The Cummins CorePlus motor-generator provides hybrid-like benefits and could be retrofitted on trucks and equipment
| March 07, 2014 |
If anything, ConExpo has been the first construction trade show in a decade where Tier4 Interim and Tier 4 Final are no longer news.
Engine emissions controls are a done deal. Now manufacturers are moving aggressively to improve the fuel and power efficiency of components outside the engine envelope.
These contributions also reduce carbon dioxide and other pollutants and will likely play a key role in the next round of regulatory requirements, what some people are already calling Tier 5.
Case in point is the Cummins CorePlus motor-generator. It’s a component for fuel-burning trucks and equipment that provides similar benefits to vehicles with electric hybrid systems.
The CorePlus is still in development and testing, but could rapidly become the kind of device that defines the next generation of trucks and machinery.
This innocuous device, measuring about 18 inches in diameter and 10 inches thick, fits between the engine flywheel and transmission on a truck or off-road vehicle and can provide electric power for the machine driveline or accessories, ramp up torque in high load situations and even power certain types of hydraulic pumps.
Cummins says the device could be retrofitted and could be used in trucks and equipment, both on and off-road. The system consists of the CorePlus and a battery pack that would need to be mounted either under a chassis or in a truck bed.
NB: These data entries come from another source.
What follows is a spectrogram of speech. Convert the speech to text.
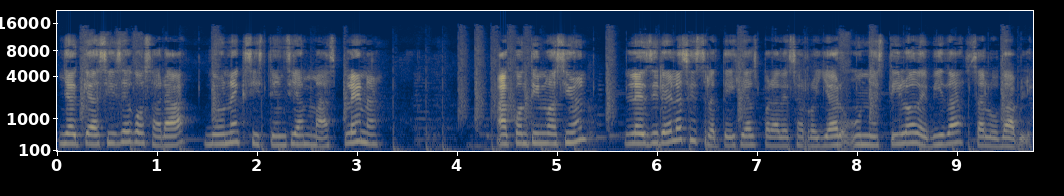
ya que así se gozará de una existencia más plena. A continuación, les diré las estrategias para desarrollar un estilo de vida saludable.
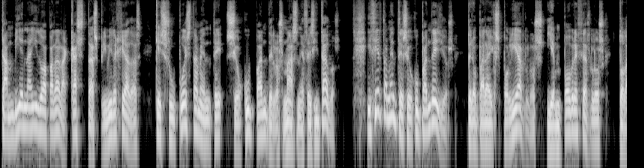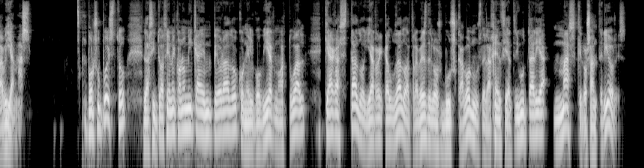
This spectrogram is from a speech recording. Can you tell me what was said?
también ha ido a parar a castas privilegiadas que supuestamente se ocupan de los más necesitados. Y ciertamente se ocupan de ellos, pero para expoliarlos y empobrecerlos todavía más. Por supuesto, la situación económica ha empeorado con el gobierno actual, que ha gastado y ha recaudado a través de los buscabonus de la agencia tributaria más que los anteriores,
By integrating between the engine and transmission, it can take in energy output from the flywheel, add it to the total power output or shuttle it off to storage in a variety of different battery technologies. Then when needed, the stored energy can be routed back through the CorePlus to the driveline or accessories. It can also be configured to absorb energy out of transmission and braking systems.
The CorePlus model featured here can generate up to 90 kilowatts of power for immediate use or storage. There is also a smaller, thinner version that can also serve as an integrated starter/generator with the potential of eliminating the engine alternator and powering components like the alternator that run off the engine’s serpentine belt.
Cummins says the CorePlus could also be used to power hydraulic fluid in a machine, but at present there aren’t enough manufacturers making hydraulic systems that run on electrical power to make this an application for the immediate future.